From smooth and steady to rough and ready
I entitled this post "From smooth and steady to rough and ready" because I want to point out the importance of perspectives, especially for the true engine of innovation - middle management. Middle managers have been encouraged to create programs and processes that run "smooth and steady". In the future, they'll need processes that are "rough and ready". Let me attempt to explain.
In my book Relentless Innovation I examined a number of consistent innovators, firms like P&G or Apple. These firms are able to consistently generate interesting, valuable new products and services while maintaining a reasonably high level of efficiency and effectiveness. In other words, they've managed to square the circle. They are simultaneously innovative, and efficient. In my book I noted that there are two factors which sustain such a rare pairing: a "business as usual" process that sustains innovation rather than rejecting it, and a middle management team that embraces innovation rather than dampening it or ignoring it.

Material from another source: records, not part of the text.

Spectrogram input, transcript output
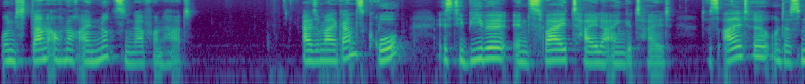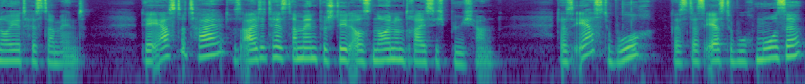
und dann auch noch einen Nutzen davon hat. Also mal ganz grob ist die Bibel in zwei Teile eingeteilt, das Alte und das Neue Testament. Der erste Teil, das Alte Testament, besteht aus 39 Büchern. Das erste Buch, das ist das erste Buch Mose,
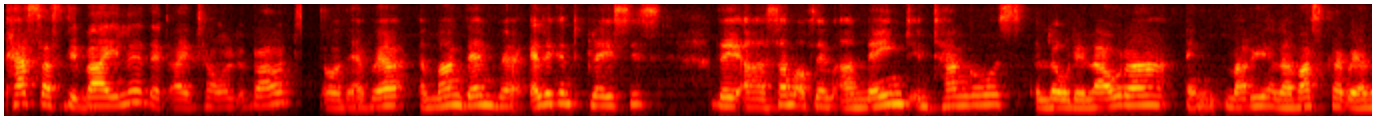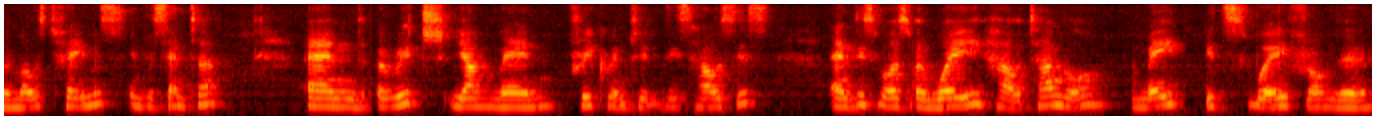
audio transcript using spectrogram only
casas de baile that I told about, or there were among them were elegant places. They are some of them are named in tangos. Lo de Laura and Maria la Vasca were the most famous in the center and a rich young man frequented these houses. And this was a way how tango made its way from the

Paul Hobcraft, in a nice summary, writes that we must "unfreeze the middle" to achieve more innovation, and I think in this regard we agree completely. Many managers have had their perspectives "frozen" to focus specifically and uniquely on efficiency, cost cutting and short term financial results. This frozen perspective has limited their vision, their thinking, the risk tolerances and the timelines within which they work. As the vision and scope calcifies, it becomes easier and easier to focus on short term, highly efficient products and processes, and increasingly difficult to think beyond that cramped framework. The middle is frozen, and while it is frozen the rest of the organization can't move.

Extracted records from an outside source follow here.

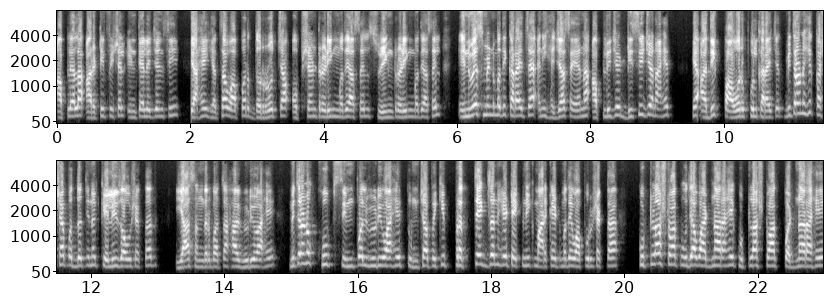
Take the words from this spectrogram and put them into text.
आपल्याला आर्टिफिशियल इंटेलिजन्सी जी आहे ह्याचा वापर दररोजच्या ऑप्शन ट्रेडिंगमध्ये असेल स्विंग ट्रेडिंगमध्ये असेल इन्व्हेस्टमेंटमध्ये करायचा आहे आणि ह्याच्या सहाय्यानं आपली जे डिसिजन आहेत हे अधिक पॉवरफुल करायचे मित्रांनो हे कशा पद्धतीनं केली जाऊ शकतात या संदर्भाचा हा व्हिडिओ आहे. मित्रांनो खूप सिंपल व्हिडिओ आहे. तुमच्यापैकी प्रत्येक जण हे टेक्निक मार्केटमध्ये वापरू शकता. कुठला स्टॉक उद्या वाढणार आहे कुठला स्टॉक पडणार आहे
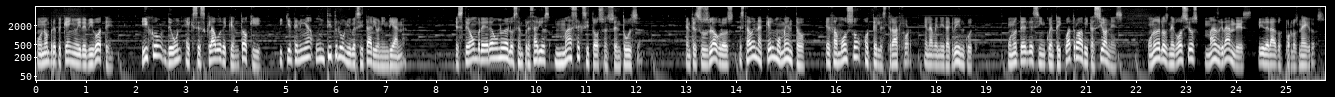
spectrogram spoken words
un hombre pequeño y de bigote, hijo de un ex esclavo de Kentucky y quien tenía un título universitario en Indiana. Este hombre era uno de los empresarios más exitosos en Tulsa. Entre sus logros estaba en aquel momento el famoso Hotel Stratford en la avenida Greenwood, un hotel de 54 habitaciones, uno de los negocios más grandes liderados por los negros.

We've encouraged a "smooth and steady" mentality - slow and careful growth based on long product life cycles, defensive strategies and incremental improvements to existing products. This slow and steady mentality is based on low risk, low competition, making few mistakes and extracting all the value possible out of a product or service. For a 20th century economy and 20th century management style and 20th century competition, this model makes eminent sense. But the ground is shifting under our feet, forcing change. A rigid, smooth and steady process is becoming not a pinnacle, as Paul points out, but, increasingly, simple table stakes. Of course you need a smooth, steady, efficient production capability. But you need to marry that to a rough and ready innovation capability, because change, nimbleness, quick response and staying ahead of the customer and market are far more important than they were.

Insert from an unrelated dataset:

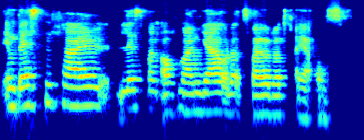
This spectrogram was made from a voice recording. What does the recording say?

It's hard to be responsive and nimble with a frozen core, dedicated to sustaining a perspective, vision and model that isn't in line with current expectations. We need middle managers who are capable of creating and sustaining efficient processes and messy, uncertain idea generation. We need managers who understand the importance of meeting short term financial goals and who understand the importance of developing ideas with longer term payoff. We need command and control, and explore and expand, divergence and convergence. Middle managers who can only offer efficiency don't simply slow innovation, they slow change, growth and differentiation.
We need middle managers who understand a balance between efficiency, and the use of valuable inputs and resources, but who also understand that ideas are valuable assets that must be effectively converted into new products, just as existing products must be shepherded to market with the lowest cost and highest value proposition. This is not an either/or proposition. As Paul points out, middle managers need new perspectives, new skills and new directions. We need to unfreeze the middle so the rest of the organization can adapt and change. Only then can innovation become what we need it to be.
So, what's the prescription? Why the shift from smooth and steady to "rough and ready"? By rough and ready I mean that organizations must accept a few failures, a process that's less than perfect, which spawns more innovation. Innovation by its very nature is messy and uncertain - a bit rough around the edges. It also needs to be "ready". Ready for new threats, ready to make change proactively, ready and willing when needed. That means more definition, more training, more process definition. Innovation doesn't have to be perfect - in fact we can't afford for it to be perfect - but we do need it to be ready and able to perform on a much more consistent basis. Again, it's a balance between a perfectly tuned operating system cranking out products and services with no variance but failing to adapt to market threats, versus a haphazard and poorly defined innovation process that's never ready and never proactive. We need the "both/and" approach to create a well honed, efficient operating model for the near term working in conjunction with a nimble, well defined but slightly messy innovation process for the mid-range and longer term.